The desalination process includes the discharge of brine into the sea and locally increases the salinity, which may affect the ecosystem. In many cases, desalination plants are associated with power plants that cause additional anomalies in temperature. In this study, we used benthic foraminifera, known to be sensitive marine proxies as a model system to evaluate the impact of desalination (both with and without the association of power plants) on the local ecosystems. We examine three desalination plants along the Israeli coast. In each, we compared the foraminiferal populations near the discharge (outfall station) and in a control station. The results highlight that the most robust responses were observed when the brine was discharged along with warm water from the nearby power plants. Additionally, changes in the abundance of specific species indicate their sensitivity to the brine. For example, agglutinants with organic cement were present in high numbers at the control stations, while at the outfall they were almost entirely absent. Next, we examined the thermal and salinity tolerance of two types of local symbiont bearing foraminifera that are characterized by different shell type and algal symbionts: Penropolis spp. and Amphistegina lobifera.
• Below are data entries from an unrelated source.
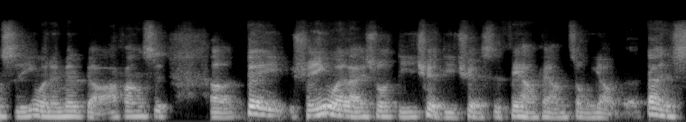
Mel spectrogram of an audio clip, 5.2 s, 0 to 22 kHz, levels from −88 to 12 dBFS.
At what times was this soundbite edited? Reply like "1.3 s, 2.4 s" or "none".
none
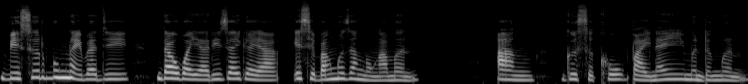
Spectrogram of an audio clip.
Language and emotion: Bodo, sad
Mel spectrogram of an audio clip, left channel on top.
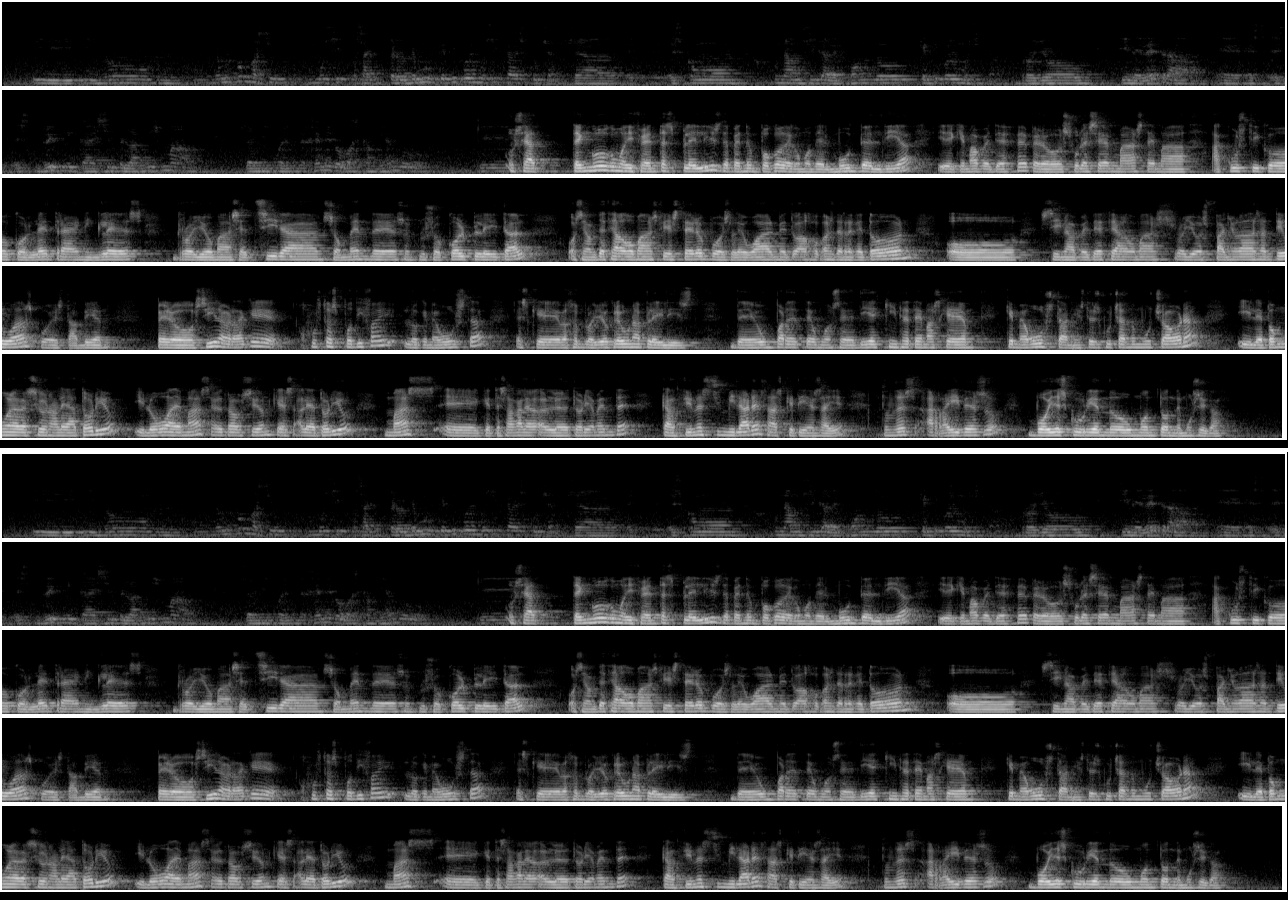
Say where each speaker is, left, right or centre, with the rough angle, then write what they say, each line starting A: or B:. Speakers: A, on the left; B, on the left.
A: y, y no, mm, no me pongo así música. O sea, pero ¿qué, mu- qué tipo de música escuchas? O sea, eh, eh, ¿es como una música de fondo? ¿Qué tipo de música? ¿Rollo tiene letra? Eh, es, es- es rítmica? ¿Es siempre la misma? O sea, el mismo es de género, vas cambiando. ¿Qué.
B: O sea, tengo
A: mm,
B: como
A: mm,
B: diferentes playlists, depende un poco de como del mood del día y de qué me apetece, pero suele ser más tema acústico, con letra en inglés, rollo más Ed Sheeran, Shawn Mendes o incluso Coldplay
A: mm,
B: y tal. O si
A: mm,
B: me apetece algo más fiestero, pues al igual meto algo más de reggaetón. O si me apetece algo más rollo españoladas antiguas, pues también. Pero sí, la verdad que justo Spotify lo que me gusta es que, por ejemplo, yo creo una playlist de un par de temas, eh, 10 15 temas que, que me gustan y estoy escuchando mucho ahora, y le pongo la versión aleatorio, y luego además hay otra opción que es aleatorio, más eh, que te salgan aleatoriamente canciones similares a las que tienes ahí. ¿eh? Entonces, a raíz de eso, voy descubriendo un montón de música.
We evaluated the response of these species by measuring the foraminiferal growth. Specimens of these species were exposed to 4 salinities (39, 42, 45 and 49). These treatments represent the values of the control and outfall stations and addition to extreme salinity. Each salinity treatment performed at two temperatures 25ºC-35ºC. Preliminary results show that both species exhibit resilient to extreme salinities with reduced growth only at the highest salinity. No lethal response was observed in this extreme salinity. These observations demonstrate that symbiont bearing foraminifera are pre-adapted to conditions of extreme salinity.
|State||Published - 2020|